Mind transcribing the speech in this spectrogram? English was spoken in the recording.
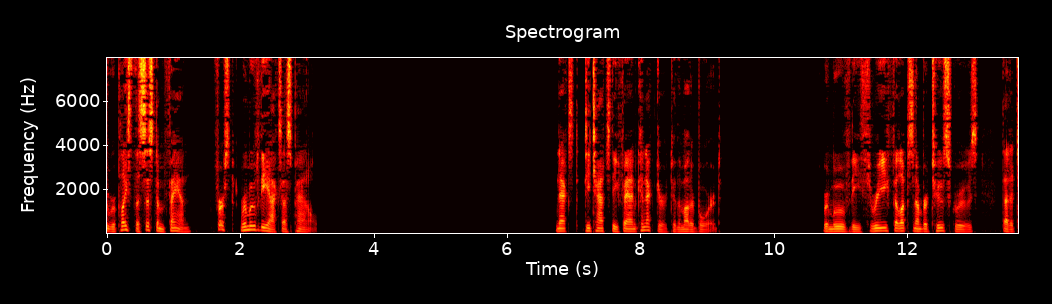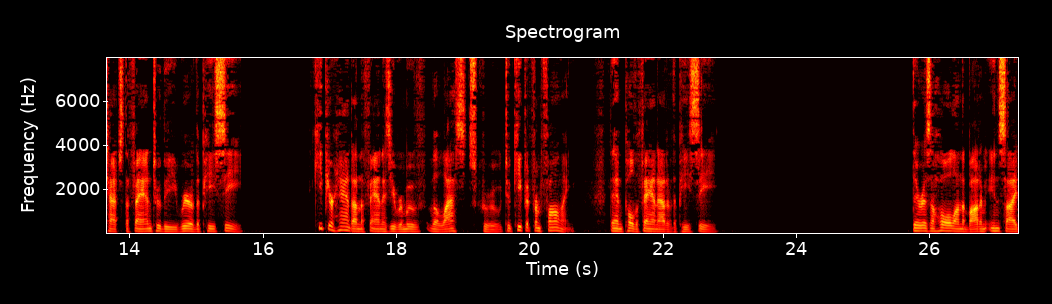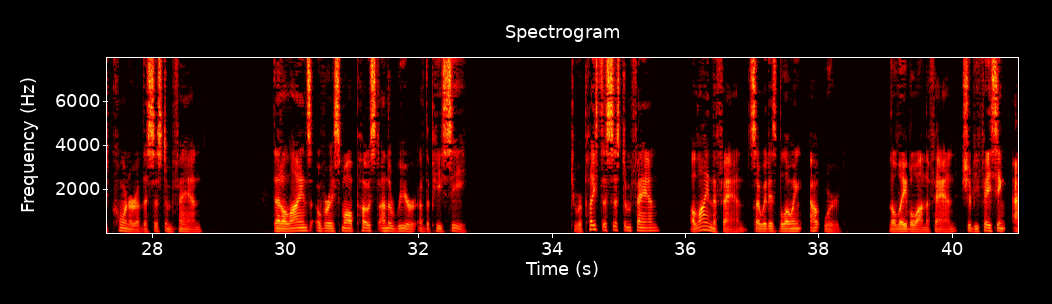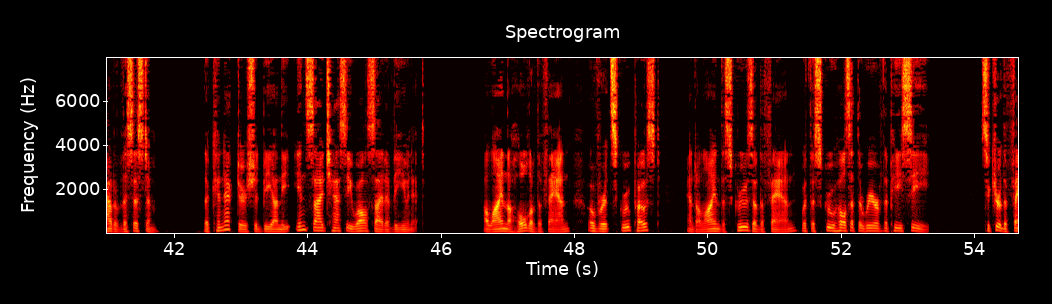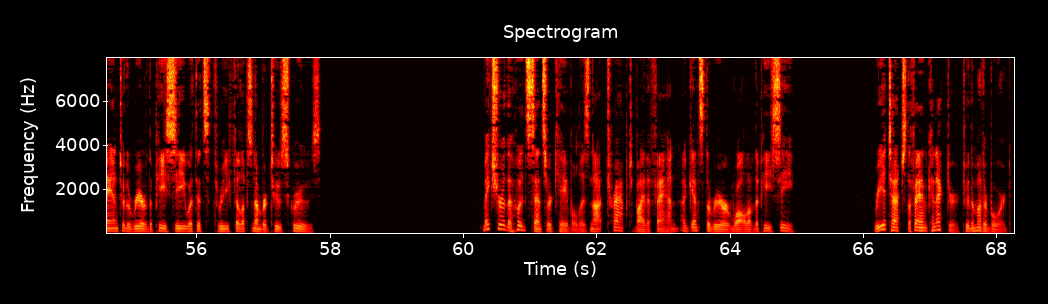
To replace the system fan, first remove the access panel. Next, detach the fan connector to the motherboard. Remove the three Phillips number 2 screws that attach the fan to the rear of the PC. Keep your hand on the fan as you remove the last screw to keep it from falling. Then pull the fan out of the PC. There is a hole on the bottom inside corner of the system fan that aligns over a small post on the rear of the PC. To replace the system fan, align the fan so it is blowing outward. The label on the fan should be facing out of the system. The connector should be on the inside chassis wall side of the unit. Align the hole of the fan over its screw post and align the screws of the fan with the screw holes at the rear of the PC. Secure the fan to the rear of the PC with its three Phillips number 2 screws. Make sure the hood sensor cable is not trapped by the fan against the rear wall of the PC. Reattach the fan connector to the motherboard.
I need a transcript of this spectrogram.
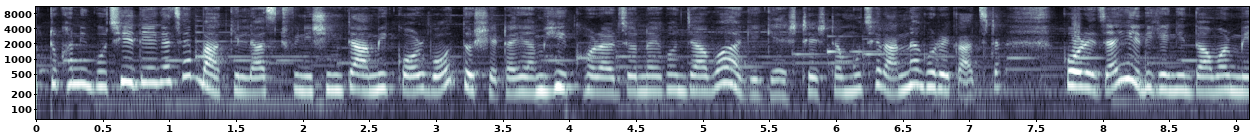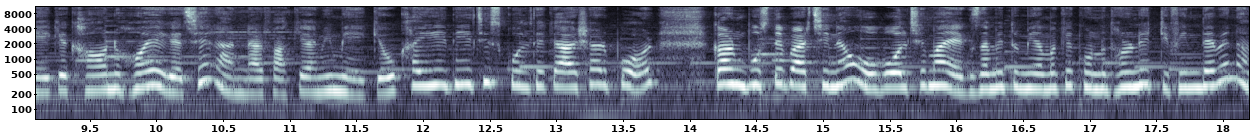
একটুখানি গুছিয়ে দিয়ে গেছে, বাকি লাস্ট ফিনিশিংটা আমি করব, তো সেটাই আমি করার জন্য এখন যাব। আগে গ্যাস টেসটা মুছে রান্নাঘরের কাজটা করে যাই। এদিকে কিন্তু আমার মেয়েকে খাওয়ানো হয়ে গেছে। রান্নার ফাঁকে আমি মেয়েকেও খাইয়ে দিয়েছি স্কুল থেকে আসার পর। কারণ বুঝতে পারছি না, ও বলছে, মা এক্সামে তুমি আমাকে কোনো ধরনের টিফিন দেবে না?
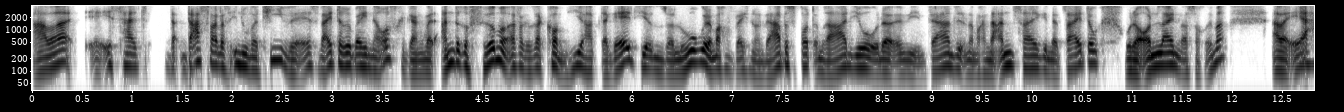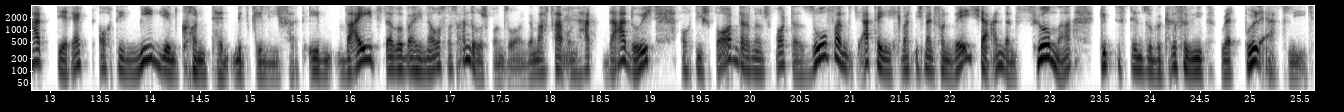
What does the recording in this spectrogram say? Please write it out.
Aber er ist halt, da- das war das Innovative. Er ist weit darüber hinausgegangen, weil andere Firmen haben einfach gesagt: Komm, hier habt ihr Geld, hier unser Logo, dann machen wir vielleicht noch einen Werbespot im Radio oder irgendwie im Fernsehen dann machen eine Anzeige in der Zeitung oder online, was auch immer. Aber er hat direkt auch den Medien-Content mitgeliefert, eben weit darüber hinaus, was andere Sponsoren gemacht haben und hat dadurch auch die Sportlerinnen und Sportler so von sich abhängig gemacht. Ich meine, von welcher anderen Firma gibt es denn so Begriffe wie Red Bull Athlete?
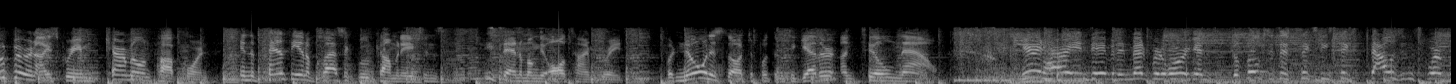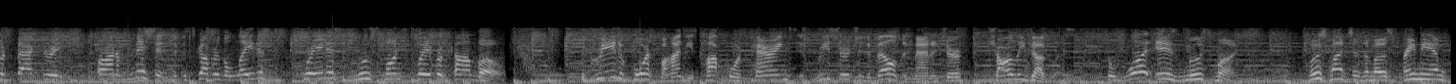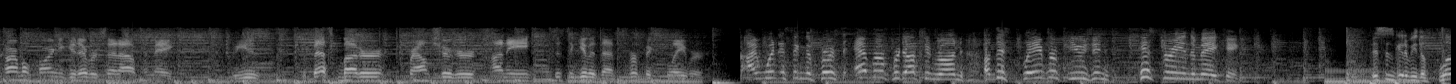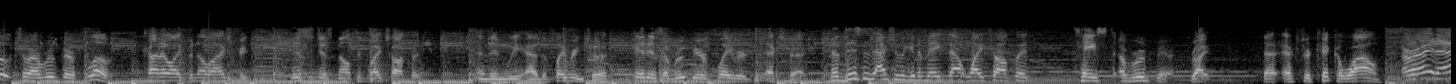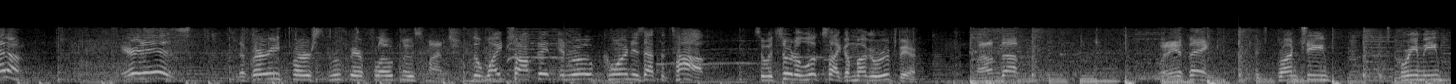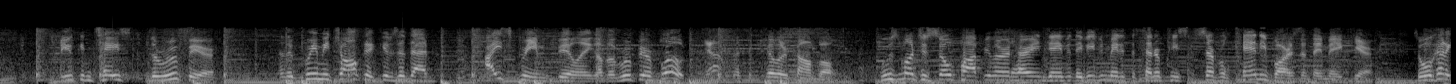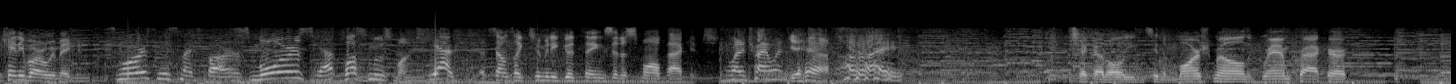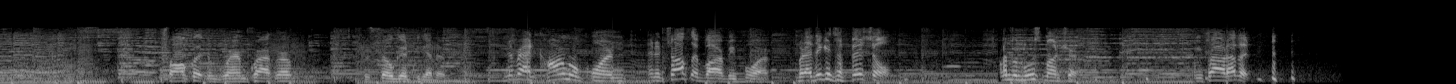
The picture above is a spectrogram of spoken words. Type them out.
Root beer and ice cream, caramel and popcorn. In the pantheon of classic food combinations, these stand among the all-time greats. But no one has thought to put them together until now. Here at Harry and David in Medford, Oregon, the folks at this 66,000 square foot factory are on a mission to discover the latest, greatest Moose Munch flavor combo. The creative force behind these popcorn pairings is research and development manager Charlie Douglas. So what is Moose Munch? Moose Munch is the most premium caramel corn you could ever set out to make. We use the best butter, brown sugar, honey, just to give it that perfect flavor. I'm witnessing the first ever production run of this flavor fusion history in the making. This is going to be the float to our root beer float. Kind of like vanilla ice cream. This is just melted white chocolate, and then we add the flavoring to it. It is a root beer flavored extract. Now this is actually going to make that white chocolate taste of root beer. Right. That extra kick of wow. All right, Adam, here it is. The very first root beer float Moose Munch. The white chocolate and rogue corn is at the top, so it sort of looks like a mug of root beer. Wound up. What do you think? It's crunchy, it's creamy. You can taste the root beer. And the creamy chocolate gives it that ice cream feeling of a root beer float. Yeah. That's a killer combo. Moose Munch is so popular at Harry and David, they've even made it the centerpiece of several candy bars that they make here. So what kind of candy bar are we making? S'mores Moose Munch bar. S'mores Yep. plus Moose Munch. Yes. That sounds like too many good things in a small package. You want to try one? Yeah. All right. Check out all, you can see the marshmallow, the graham cracker. Chocolate and graham cracker are so good together. Never had caramel corn in a chocolate bar before, but I think it's official. I'm a moose muncher. I'm proud of it.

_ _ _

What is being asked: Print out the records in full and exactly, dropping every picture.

Your response:
Mind transcribing the speech in this spectrogram? English was spoken in the recording.
To replace the system fan, first remove the access panel. Next, detach the fan connector to the motherboard. Remove the three Phillips number 2 screws that attach the fan to the rear of the PC. Keep your hand on the fan as you remove the last screw to keep it from falling. Then pull the fan out of the PC. There is a hole on the bottom inside corner of the system fan that aligns over a small post on the rear of the PC. To replace the system fan, align the fan so it is blowing outward. The label on the fan should be facing out of the system. The connector should be on the inside chassis wall side of the unit. Align the hole of the fan over its screw post and align the screws of the fan with the screw holes at the rear of the PC. Secure the fan to the rear of the PC with its three Phillips number 2 screws. Make sure the hood sensor cable is not trapped by the fan against the rear wall of the PC. Reattach the fan connector to the motherboard.
I need a transcript of this spectrogram.
একটুখানি গুছিয়ে দিয়ে গেছে, বাকি লাস্ট ফিনিশিংটা আমি করব, তো সেটাই আমি করার জন্য এখন যাব। আগে গ্যাস টেসটা মুছে রান্নাঘরের কাজটা করে যাই। এদিকে কিন্তু আমার মেয়েকে খাওয়ানো হয়ে গেছে। রান্নার ফাঁকে আমি মেয়েকেও খাইয়ে দিয়েছি স্কুল থেকে আসার পর। কারণ বুঝতে পারছি না, ও বলছে, মা এক্সামে তুমি আমাকে কোনো ধরনের টিফিন দেবে না?
What does the recording in this spectrogram say? Please write it out.
Aber er ist halt, da- das war das Innovative. Er ist weit darüber hinausgegangen, weil andere Firmen haben einfach gesagt: Komm, hier habt ihr Geld, hier unser Logo, dann machen wir vielleicht noch einen Werbespot im Radio oder irgendwie im Fernsehen dann machen eine Anzeige in der Zeitung oder online, was auch immer. Aber er hat direkt auch den Medien-Content mitgeliefert, eben weit darüber hinaus, was andere Sponsoren gemacht haben und hat dadurch auch die Sportlerinnen und Sportler so von sich abhängig gemacht. Ich meine, von welcher anderen Firma gibt es denn so Begriffe wie Red Bull Athlete?
The picture above is a spectrogram of spoken words. Type them out.
Root beer and ice cream, caramel and popcorn. In the pantheon of classic food combinations, these stand among the all-time greats. But no one has thought to put them together until now. Here at Harry and David in Medford, Oregon, the folks at this 66,000 square foot factory are on a mission to discover the latest, greatest Moose Munch flavor combo. The creative force behind these popcorn pairings is research and development manager Charlie Douglas. So what is Moose Munch? Moose Munch is the most premium caramel corn you could ever set out to make. We use the best butter, brown sugar, honey, just to give it that perfect flavor. I'm witnessing the first ever production run of this flavor fusion history in the making. This is going to be the float to our root beer float. Kind of like vanilla ice cream. This is just melted white chocolate, and then we add the flavoring to it. It is a root beer flavored extract. Now this is actually going to make that white chocolate taste of root beer. Right. That extra kick of wow. All right, Adam, here it is. The very first root beer float Moose Munch. The white chocolate and rogue corn is at the top, so it sort of looks like a mug of root beer. Wound up. What do you think? It's crunchy, it's creamy. You can taste the root beer. And the creamy chocolate gives it that ice cream feeling of a root beer float. Yeah. That's a killer combo. Moose Munch is so popular at Harry and David, they've even made it the centerpiece of several candy bars that they make here. So what kind of candy bar are we making? S'mores Moose Munch bar. S'mores Yep. plus Moose Munch. Yes. That sounds like too many good things in a small package. You want to try one? Yeah. All right. Check out all, you can see the marshmallow, the graham cracker. Chocolate and graham cracker are so good together. Never had caramel corn in a chocolate bar before, but I think it's official. I'm a moose muncher. I'm proud of it.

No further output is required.